Customers "may have the right" to be booked onto flights by an alternative airline if it would mean reaching their destination "significantly sooner".

Ryanair said that if it is not able to offer a flight on the same or next day from the original or "suitable alternative airport", then it will book passengers onto flights by either easyJet, Jet2, Vueling, CityJet, Aer Lingus, Norwegian or Eurowings airlines.

If those options are not available then it will offer "comparable alternative transport" which may be a flight, train, bus or car hire, with costs "assessed on a case-by-case basis".

Ryanair said its statement met the requirement of the CAA to clarify the airline's obligations under EU261 rules.

It called upon the regulator to "now require UK airlines to comply", claiming the legislation "did not apply" to British Airways when 75,000 passengers were stranded following an IT meltdown in May.

Kenny Jacobs, Ryanair's chief marketing officer, said: "We apologise again sincerely for the disruption and inconvenience our rostering failure has caused some of our customers.

"We have taken on extra customer service staff and are moving now to process and expedite all EU261 claims from affected customers.

"We are committed to processing all such claims within 21 days of receipt and hope to have all such claims settled before the end of October."

Earlier this week the CAA launched an enforcement action against Ryanair for "persistently misleading passengers with inaccurate information regarding their rights in respect of its recent cancellations".

CAA chief executive Andrew Haines said he was "furious" after Ryanair cancelled an extra 18,000 flights for the winter season on Wednesday - a move that will hit 400,000 customers.

Speaking after Ryanair's decision to clarify its position, Mr Haines said: "Our job is to protect passengers' rights and ensure that all airlines operating in the UK are fully compliant with important consumer laws.

"Where we find that an airline is systematically flouting these rules, we will not hesitate to take action to minimise the harm and detriment caused to passengers, as we have done with Ryanair in recent days.

"It appears that Ryanair has now capitulated. We will review their position in detail and monitor this situation to ensure that passengers get what they are entitled to in practice."

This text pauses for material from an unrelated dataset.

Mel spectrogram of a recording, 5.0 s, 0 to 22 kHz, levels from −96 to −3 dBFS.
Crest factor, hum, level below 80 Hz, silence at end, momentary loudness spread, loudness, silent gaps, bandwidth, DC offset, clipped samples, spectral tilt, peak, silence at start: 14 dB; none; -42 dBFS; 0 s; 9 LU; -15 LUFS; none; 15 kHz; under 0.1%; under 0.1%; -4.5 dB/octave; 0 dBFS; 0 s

A Ryanair internal memo allegedly instructed call centre staff to offer flights with other carriers - provided the price "does not exceed three times the value of the original Ryanair fare".

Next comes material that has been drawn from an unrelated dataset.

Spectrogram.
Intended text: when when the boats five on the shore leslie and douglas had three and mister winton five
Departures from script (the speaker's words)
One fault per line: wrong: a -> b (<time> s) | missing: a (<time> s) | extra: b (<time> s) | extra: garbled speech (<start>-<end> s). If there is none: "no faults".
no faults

The document, unearthed by ITV News, was criticised by consumer group Which?.

Managing director Alex Neill said: "Ryanair appears to be plucking figures out of thin air as there is no legal basis for the arbitrary figure they've set.

"The law says passengers must be re-routed and there's no specified limit on cost. This yet again highlights the importance of the action which the Civil Aviation Authority has started.

"It must force Ryanair to immediately change its behaviour and comply with the law."

The General Secretary of the European Cockpit Association said that the cancellations show that the airline's model is not sustainable.

Speaking on RTÉ's Morning Ireland, Philip Von Schoeppenthau said: "It shows that the pre-carrier's employment practices used by this company are not sustainable and must stop. But it also shows that this is not just about annual leave, it's about poor management of a scheduling risk that was known about one year ago and it was entirely predictable."

He suggested that there is "something seriously wrong" with the Irish Aviation Authority and the way it oversees its airlines.

He said the IAA allows companies a more lenient interpretation of European safety rules on flight time limitations and the annual limit on flight hours per pilot per year.

Mr Von Schoeppenthau said across Europe this limit is counted over a calendar year whereas in Ireland it is counted from April to March, allowing certain airlines to use pilots more intensively over the summer period.

He further claimed that without this "deliberate wrong interpretation of European safety rules" mandatory cancellations would have been prevented.

The IAA categorically rejected what it said in a statement were "false, misleading and irresponsible" statements and said it does monitor Ryanair and no Irish airline can operate without adhering to all safety regulations.